Saturday, June 28th 1862 101/2 am.
I have written to you twice, my darling since we parted
and have received no letter from you except the one sent by
Mrs Knight. I fear you are sick and have thus been pre-
vented from writing to me.--I take my pencil
and paper this morning to send you a short note
and to advise you of my whereabouts and what
I am doing.--Our Regiment is in the same
position it occupied when you were in
Richmond, and is by order from Gen Lee, en-
gaged in watching the fight flank of our
position so that the enemy may not turn
it without our having our notice. We have
thus seen none of the fighting which has
at 3 o'clock, was continued yesterday and
has been, I suppose, resumed this morning.
All I have learned is that Genls Hill &
Longstreet crossed the Chickahominy Thurs-
day afternoon at Mechanicsville and drove
the enemy yesterday five or six miles before
them. Genl. Jackson on our extreme left
engaged the enemy yesterday near Old
Church in Hanover. After a very hard fight
the enemy gave way about night. Our men
slept on the battle field and renewed the
battle this morning at 2 o'clock: when my
informant left it was day break, and the
the[sic] Enemy were falling back and we
were pressing on them. I pray earnestly
that God will give us a complete and
decisive victory over our foes. The
indications of success thus far are favorable
I will try and give you the earliest
intelligence of any part I may be

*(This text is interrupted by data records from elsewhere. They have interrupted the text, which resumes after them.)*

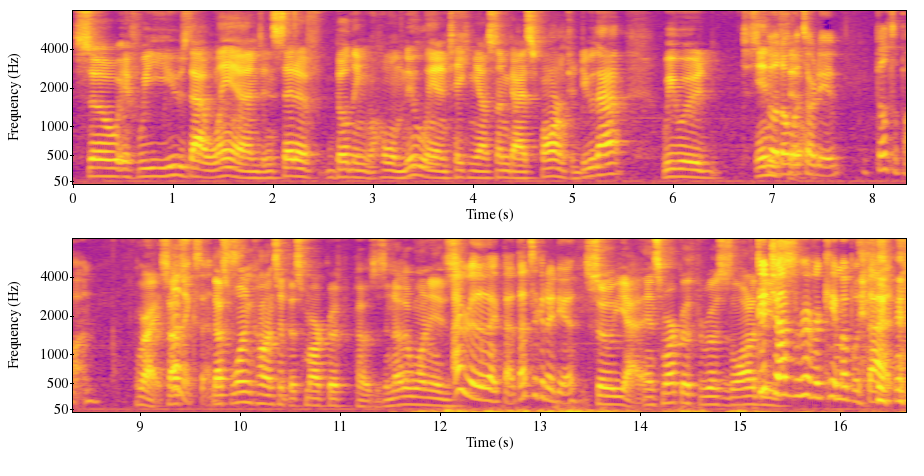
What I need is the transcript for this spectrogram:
So if we use that land instead of building a whole new land, and taking out some guy's farm to do that, we would Just build on what's already built upon. Right. So That that's, makes sense. that's one concept that smart growth proposes. Another one is I really like that. That's a good idea. so yeah, and smart growth proposes a lot of Good these. job whoever came up with that.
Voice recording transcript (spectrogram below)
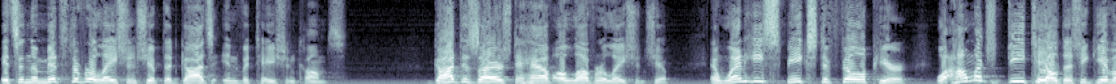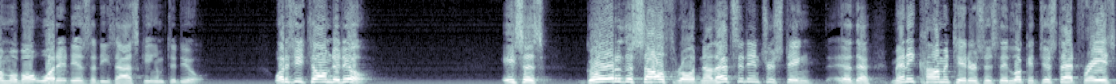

called on to act in this great strife.
Kiss the children for me. I would
give much to see you and our darling
boys this morning. Love to Mrs Riddle
Remember me kindly to the servants.
Upon you, my dear wife, I pour out
all the wealth of my heart, & pray our
Heavenly Father to sustain & uphold you.
Yr affectionate husband
John T. Thornton.
John Thruston Thornton, University of Virginia alumnus, and Captain, Co. K, 3rd Virginia Cavalry